Almost inconceivably, we had lived in Iceland for three months without having been on a glacier. These massive chunks of ice account for over ten percent of the country’s surface area, and exert an enormous influence over life on the island. Had we neglected them, our exploration of Iceland would have been incomplete. And so, on our final excursion, we struck off across the ice.
One of the larger towns in the Eastfjords, Seyðisfjörður is best known as the port for ferries arriving once a week from Denmark. We didn’t know much else about it when we decided to spend the night here, but were pleasantly surprised. Seyðisfjörður was one of the more charming villages we visited during our entire journey around the country.

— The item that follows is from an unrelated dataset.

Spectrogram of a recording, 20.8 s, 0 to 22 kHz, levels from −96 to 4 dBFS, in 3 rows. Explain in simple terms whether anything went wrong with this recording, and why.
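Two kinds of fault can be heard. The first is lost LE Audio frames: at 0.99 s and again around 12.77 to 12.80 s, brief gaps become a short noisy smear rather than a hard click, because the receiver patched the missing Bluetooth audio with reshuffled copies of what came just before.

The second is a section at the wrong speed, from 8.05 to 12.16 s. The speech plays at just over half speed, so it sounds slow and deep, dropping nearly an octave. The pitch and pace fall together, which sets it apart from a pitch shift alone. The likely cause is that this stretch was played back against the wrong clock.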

Not far from the Viti Crater on the northeastern side of Mývatn, we encountered the lavafield of Leirhnjúkur, which is part of the Krafla volcanic region. Nearly thirty years after the last eruptions, the ground here is still smoking and hot to the touch.
For a rewarding day trip out of Reykjavík, it’s hard to do better than Iceland’s highest waterfall, Glymur. Found at the end of Hvalfjörður (Whale Fjord), Glymur is hidden within a canyon, and an hour’s hike is required before it comes into view. But the walk is gorgeous, and the waterfall itself completely worth the effort.

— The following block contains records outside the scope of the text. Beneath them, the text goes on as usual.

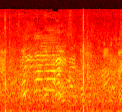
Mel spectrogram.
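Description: A volleyball struck twice by players' hands and arms: two sharp smacks about a second and a half apart, the second the louder, with distant voices of the players.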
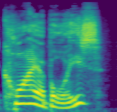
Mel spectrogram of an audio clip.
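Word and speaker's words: Quireboys: by the choir boys which is spelt q u i r e boys the album is called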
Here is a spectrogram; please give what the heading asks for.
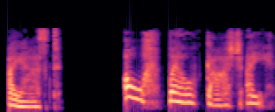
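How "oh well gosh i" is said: stall, caught out and embarrassed; flustered. A narrator's reading. Cornelia put on the spot, stammering.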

While in Iceland, we’ve learned that bad weather isn’t sufficient reason for modifying plans. If you insist on a sunny day to do anything, you might be waiting a very long time. So, despite the terrifying storm front rapidly approaching from the south, we zipped up our rain jackets and set out on a hike from Varmaland to the nearby town of Bifröst.
The first half of our 25-kilometer hike from Skógar to Þórsmörk had been dominated by waterfalls, barren mountain vistas, and an unending uphill climb. But after passing between the two glaciers of Eyjafjallajökull and Mýrdalsjökull, our path would start its descent, and the clouds which had been plaguing us all day would clear up, revealing the valley of Þórsmörk below us: one of the most stunning landscapes we’ve ever seen.
The 25-kilometer Fimmvörðuháls, or Five-Cairn Trail, leads from the Skógafoss waterfall, up and between two glaciers, and into the valley of Þórsmörk. One of Iceland’s most popular hikes, it’s often done over two days, with a night in the Fimmvörðuskáli hut, but we pushed ourselves to complete the whole thing at once. Ten amazing hours.
The three of us laced up our boots and started off in high spirits, excited for a day-long hike through the Hengill volcano range. A few hours later, I was alone on the top of a mountain, terrified and shouting until my throat was raw. This was supposed to have been an easy day out. Where had it all gone wrong? And where the hell was Brandt?